►

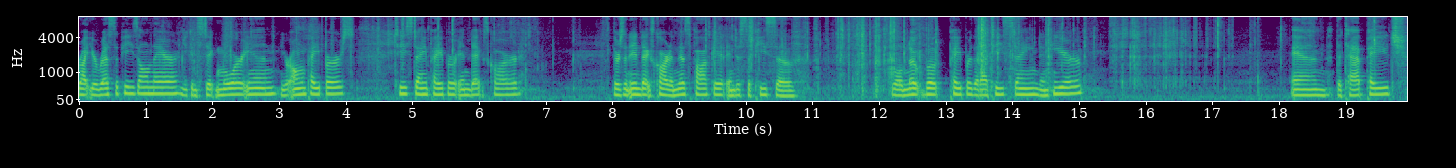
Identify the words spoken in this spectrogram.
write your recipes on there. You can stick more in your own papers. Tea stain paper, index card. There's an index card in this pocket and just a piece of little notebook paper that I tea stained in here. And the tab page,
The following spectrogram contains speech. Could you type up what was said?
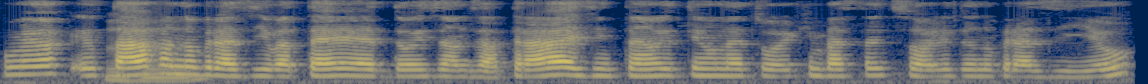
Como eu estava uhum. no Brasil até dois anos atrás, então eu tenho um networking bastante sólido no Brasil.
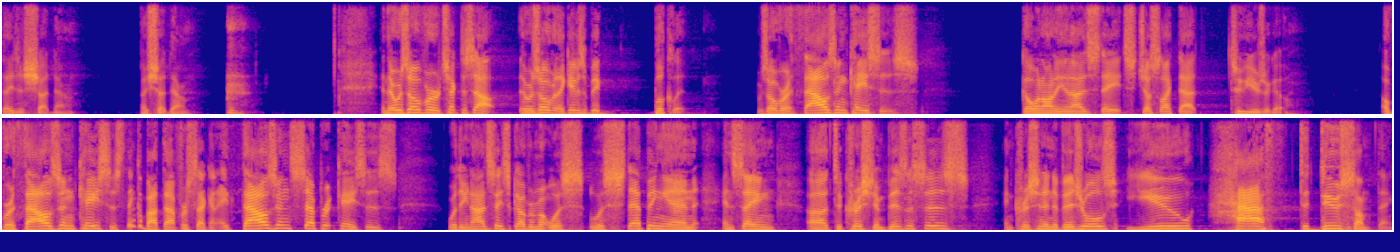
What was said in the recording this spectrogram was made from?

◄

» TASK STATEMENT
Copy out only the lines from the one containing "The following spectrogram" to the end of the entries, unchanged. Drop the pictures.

» SOLUTION FOR THIS PROBLEM
The following spectrogram contains speech. Could you type up what was said?
Como eu estava uhum. no Brasil até dois anos atrás, então eu tenho um networking bastante sólido no Brasil.
What was said in the recording this spectrogram was made from?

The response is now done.